Another unique attraction found only in Oklahoma, this museum celebrates the delicate skill of hand-painting china. On display are some of the finest porcelain pieces in the country. There are five rooms, each with its own theme like Victorian, holiday, and antique. In addition to china collection exhibits, the museum houses a library and classrooms where visitors can study painting techniques. The museum gift shop sells works donated by the organization's members. Admission is free, but donations are appreciated.
Known as the City Arts Center when it was founded by philanthropists John and Eleanor Kirkpatrick in 1989, the renamed Oklahoma Contemporary Arts Center features two art spaces, the Eleanor Kirkpatrick Gallery and Circle Gallery, respectively. The former eponymous gallery hosts rotating exhibits and the latter more mixed-media art such as interactive, digital and multi-sensory presentations. Additionally, the focus of the center is not only on art, here the artists offer classes and workshops on painting, two-dimensional studio arts, pottery in addition to many more interesting artistic pursuits. Since the center is a non-profit organization, admission is free, but there is a nominal fee for the classes. Check website for event calendar and schedule of courses.

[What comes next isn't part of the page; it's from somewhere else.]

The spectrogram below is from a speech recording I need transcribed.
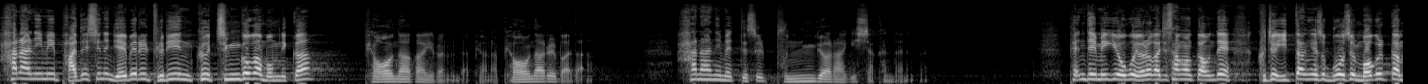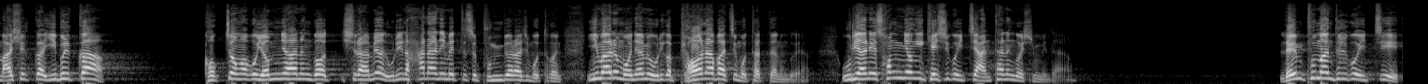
하나님이 받으시는 예배를 드린 그 증거가 뭡니까? 변화가 일어난다. 변화. 변화를 받아. 하나님의 뜻을 분별하기 시작한다는 거예요. 팬데믹이 오고 여러 가지 상황 가운데 그저 이 땅에서 무엇을 먹을까 마실까 입을까 걱정하고 염려하는 것이라면 우리는 하나님의 뜻을 분별하지 못하고 이 말은 뭐냐면 우리가 변화받지 못했다는 거예요. 우리 안에 성령이 계시고 있지 않다는 것입니다. 램프만 들고 있지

This museum is housed in the ornate Mid-Continent Life Insurance building and its primary goal is to inform visitors about the many contributions that Oklahomans have provided to their state and country. Some of the highlights are the 'Bust Gallery', which displays the sculptured likenesses of famous Oklahomans like Maria Tallchief, Ralph Ellison and Mickey Mantle. There is also an interactive exhibit about the Chickasaw Nation and the Chesapeake Oklahoma Theater is located inside. Additionally, the museum provides a backdrop for other events such as field trips, workshops, weddings, etc. Check website for more details and information.
Located on the grounds of the State Capitol and managed under the auspices of the Oklahoma Historical Society, this museum takes visitors on a journey through the state's turbulent and exciting history. Many know the mythic story of the Land Run of 1889, but the exhibits here go back even further—you will see Oklahoma artifacts from the Jurassic era also. Some of the most popular displays focus on Native American culture, the Oklahoma oil boom, the state's impressionist painters and they also have some interesting online exhibits also.
This Dutch Colonial mansion of 12 rooms and 14,000 square feet has been the home of the governor since 1928. There is an Oklahoma room with a carpet featuring the state seal. The Phillips Pavilion was added on the grounds for larger parties, because the inside dining area was only able to seat 60 for dinner. The new pavilion also features a gift shop where you can pick up souvenirs and Made-in-Oklahoma items. Guided tours are offered on Wednesdays. Admission is free.
The Harn Homestead and 1889ers Museum is where city benefactor William Fremont Harn developed this quintessential frontier homestead. The estate contains a one-room schoolhouse, a grandiose Victorian mansion and a petting-zoo/farm on the grounds. The land was claimed during the Oklahoma Land Run of 1889 and today the complex offers hands-on education about the work ethic during the late 19th Century as well as providing field trips and day camps. The 9.4 acre facility is also available for corporate events, weddings, birthday parties, etc.